How a comet 12,900 years ago change climate?
Climate has a lot to do with the meteor that destroyed mammoths" Did A Comet really kill the Mammoths 12,900 years ago?" By: Robert Kunzig http://news.nationalgeographic.com/news/2013/09/130910-comet-impact-mammoths-climate-younger-dryas-quebec-science/
One of the most potential theories for why mammoths went extinct is a comet. In 2007 the idea of a comet hitting the earth at the beginning of the Younger-Dryas about 12,900 years ago was proposed. The Younger Dryas was the period were the climate cooled. Evidence of this idea includes: 1) Researchers in Dartmouth College have discovered tiny glassy specks of rock in Pennsylvania. This rocks date exactly 12,900 years and are possible residue of a comet. 2) In the northern countries like Greenland and Canada platinum residue has been found. Though the platinum was not from a comet it was from an iron rich meteor. Though this facts are not useful to scientists, some agree there is more truth in the comet than lies. The mammoth-killing impact made the earth's climate change.12,900 years ago the ice sheets were in full retreat from the past ice age. The climate was almost as warm as it was today. During the next decades the cold returned and it was more severe than ever. Even though the Younger Dryas happened many years ago scientist are worry about the severe climate the Earth faces. If it happened once why can't it happen again. The comet in present day Quebec is said to be what caused mammoth population to become extinct. Though it is a strong fact it also proves that the climate can be altered by such a powerful thing like a comet.

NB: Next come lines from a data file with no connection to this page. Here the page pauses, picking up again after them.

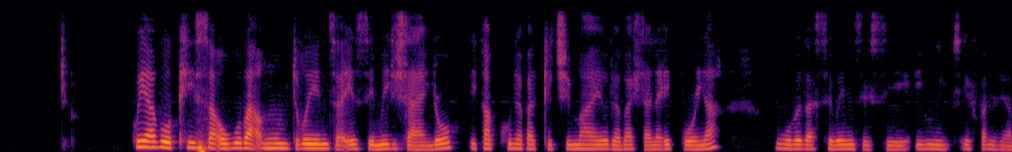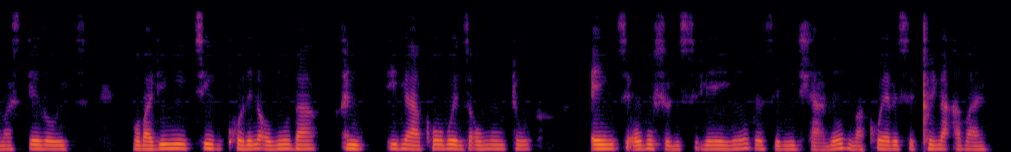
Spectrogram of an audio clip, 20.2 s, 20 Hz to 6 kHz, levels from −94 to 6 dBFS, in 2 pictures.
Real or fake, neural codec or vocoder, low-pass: fake; codec, 16 kHz, 0.5 kbps, FunCodec, trained on LibriTTS, 25 frames a second; 5.4 kHz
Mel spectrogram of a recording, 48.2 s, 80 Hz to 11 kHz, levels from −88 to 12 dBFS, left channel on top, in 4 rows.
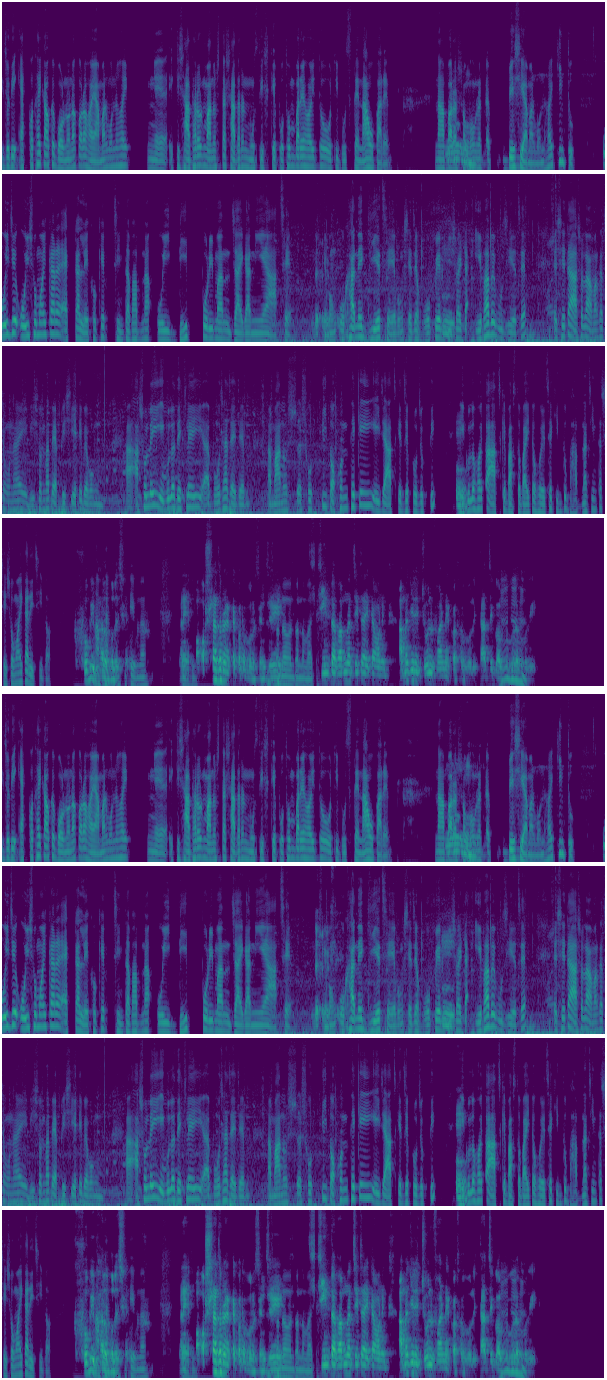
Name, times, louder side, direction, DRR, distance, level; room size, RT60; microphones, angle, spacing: voice 1, 0.0-2.5 2.9-7.8 8.7-9.8 10.0-11.4 12.0-15.8 16.1-17.9 18.5-22.6 22.8-32.8 33.3-37.1 38.0-38.3 38.7-39.1 39.4-39.5 39.8-39.9 41.5-42.6 46.2-46.7, right 2 dB, 10° right, 0.4 m, -39 dB
voice 2, 8.9-9.5 18.3-18.9 20.9-21.1 33.2-33.4 37.6-39.1 39.7-41.8 42.4-46.9, right 5 dB, 65° right, 0.5 m, -35 dB
sound 1, 17.3-31.0, equal, 5° left, 2.8 m, -48 dB
head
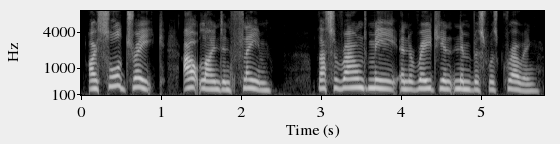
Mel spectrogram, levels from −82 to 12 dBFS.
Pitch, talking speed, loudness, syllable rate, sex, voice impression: 240 Hz, 145 wpm, -16 LUFS, 4.6 syllables/s, female, masculine, young, tensed, powerful, bright, clear, slightly cute, refreshing, friendly, reassuring, lively, intense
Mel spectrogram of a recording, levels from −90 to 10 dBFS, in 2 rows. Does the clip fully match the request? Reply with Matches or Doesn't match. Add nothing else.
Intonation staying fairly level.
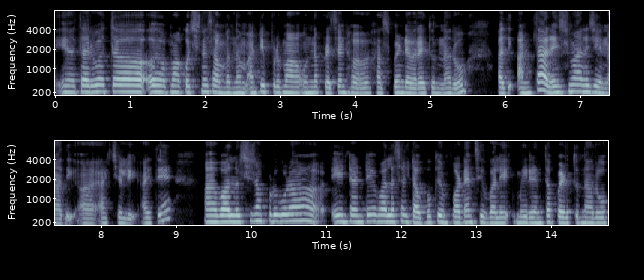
Doesn't match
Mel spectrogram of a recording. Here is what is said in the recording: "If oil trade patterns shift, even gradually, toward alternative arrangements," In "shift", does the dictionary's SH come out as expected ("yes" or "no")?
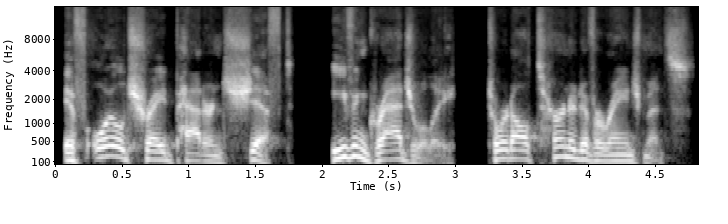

This author made a terrific job in catching the readers attention. This article is well written and it provides evidence and facts for the reader to draw conclusions from it. I can relate to this article because I have always been interested in comets. Though it happened many years ago it can still affect today. For example the climate shifts described in this article can happen again and its up to the next generations to be informed and prepared.